In this exercise, print only the lines from the line with "Speech-to-text result for this spectrogram" to the last line of the data below, inclusive. Any pictures should be left out.

Recorded data:
--------
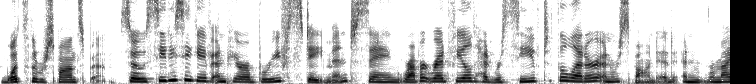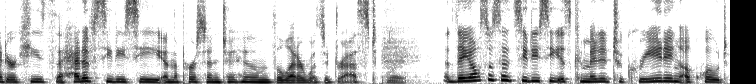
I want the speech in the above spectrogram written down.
What's the response been? So, CDC gave NPR a brief statement saying Robert Redfield had received the letter and responded. And reminder, he's the head of CDC and the person to whom the letter was addressed. Right. They also said CDC is committed to creating a quote,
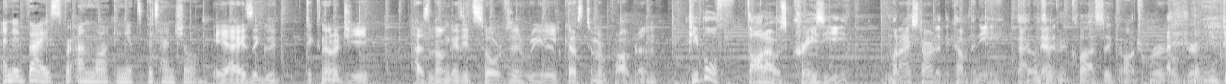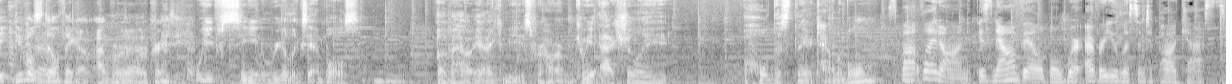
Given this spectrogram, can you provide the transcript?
and advice for unlocking its potential. AI is a good technology as long as it solves a real customer problem. People thought I was crazy when I started the company back Sounds then. like a classic entrepreneurial journey. People yeah. still think I, I we're, yeah. we're, crazy. We've seen real examples mm-hmm. of how AI can be used for harm. Can we actually hold this thing accountable? Spotlight On is now available wherever you listen to podcasts,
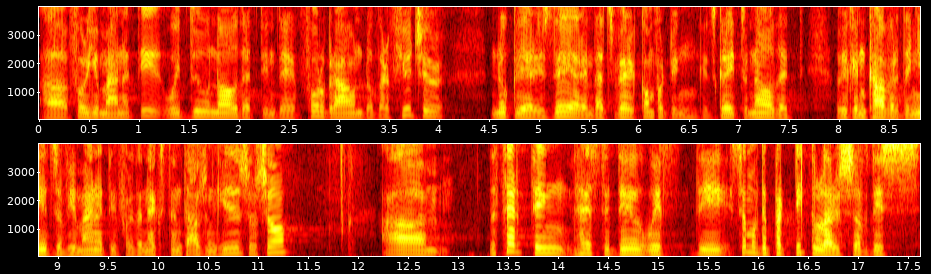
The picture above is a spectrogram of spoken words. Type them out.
uh, for humanity. We do know that in the foreground of our future nuclear is there, and that's very comforting. It's great to know that we can cover the needs of humanity for the next 10,000 years or so. Um, the third thing has to do with the, some of the particulars of this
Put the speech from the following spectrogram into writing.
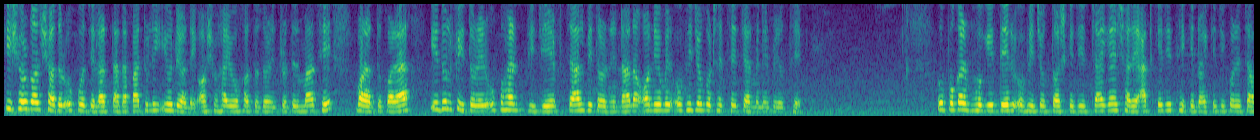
কিশোরগঞ্জ সদর উপজেলার দানাপাটুলি ইউনিয়নে অসহায় ও হতদরিদ্রদের মাঝে বরাদ্দ করা ঈদুল ফিতরের উপহার ভিজিএফ চাল বিতরণের নানা অনিয়মের অভিযোগ উঠেছে চেয়ারম্যানের বিরুদ্ধে। উপকারভোগীদের অভিযোগ, দশ কেজির জায়গায় সাড়ে আট কেজি থেকে নয় কেজি করে চাল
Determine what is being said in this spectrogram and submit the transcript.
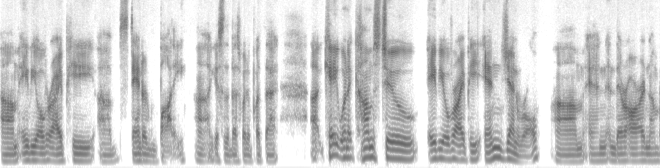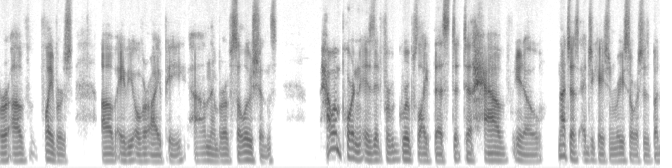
um, AV over IP uh, standard body. Uh, I guess is the best way to put that. Uh, Kate, when it comes to AV over IP in general, um, and, and there are a number of flavors of AV over IP, a number of solutions. How important is it for groups like this to, to have, you know, not just education resources, but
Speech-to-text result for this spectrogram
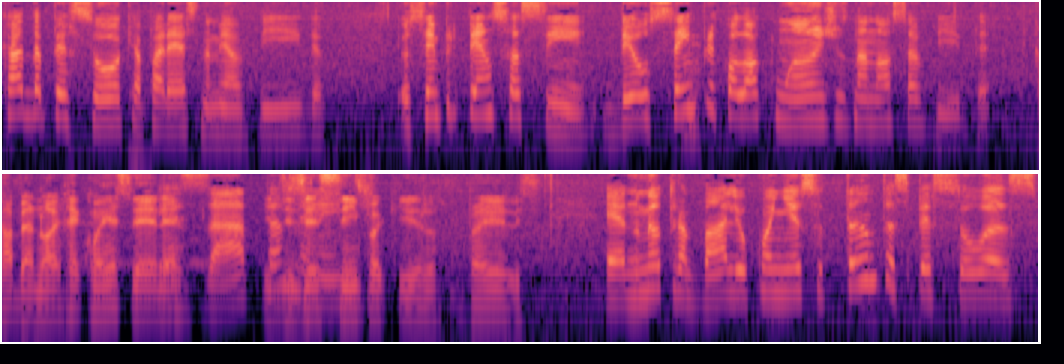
cada pessoa que aparece na minha vida. Eu sempre penso assim, Deus sempre coloca um anjos na nossa vida. Cabe a nós reconhecer, né? Exatamente. E dizer sim para aquilo, para eles. É, no meu trabalho eu conheço tantas pessoas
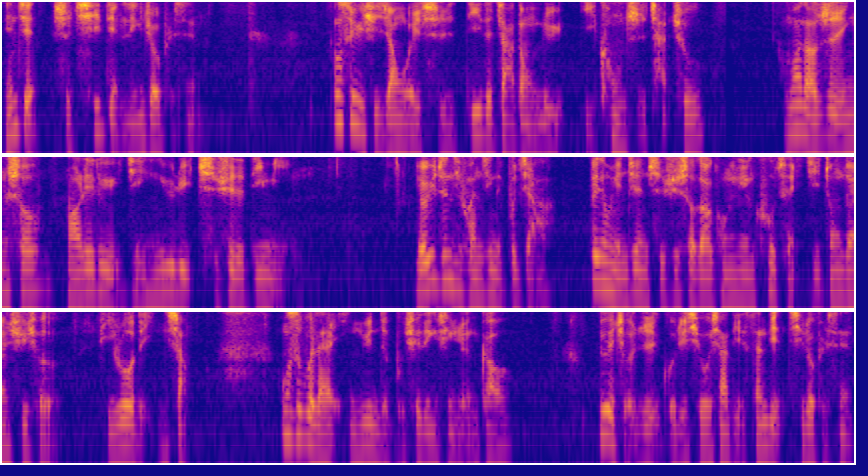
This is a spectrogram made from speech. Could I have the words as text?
年减十七点零九 percent。公司预期将维持低的价动率以控制产出。恐怕导致营收、毛利率以及盈余率持续的低迷。由于整体环境的不佳，被动元件持续受到供应链库存以及终端需求疲弱的影响，公司未来营运的不确定性仍高。六月九日，国际期货下跌三点七六 percent，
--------
● RESULT:
Speech-to-text result for this spectrogram
cada pessoa que aparece na minha vida. Eu sempre penso assim, Deus sempre coloca um anjos na nossa vida. Cabe a nós reconhecer, né? Exatamente. E dizer sim para aquilo, para eles. É, no meu trabalho eu conheço tantas pessoas
This is a spectrogram made from speech. Could I have the words as text?
年减十七点零九 percent。公司预期将维持低的价动率以控制产出。恐怕导致营收、毛利率以及盈余率持续的低迷。由于整体环境的不佳，被动元件持续受到供应链库存以及终端需求疲弱的影响，公司未来营运的不确定性仍高。六月九日，国际期货下跌三点七六 percent，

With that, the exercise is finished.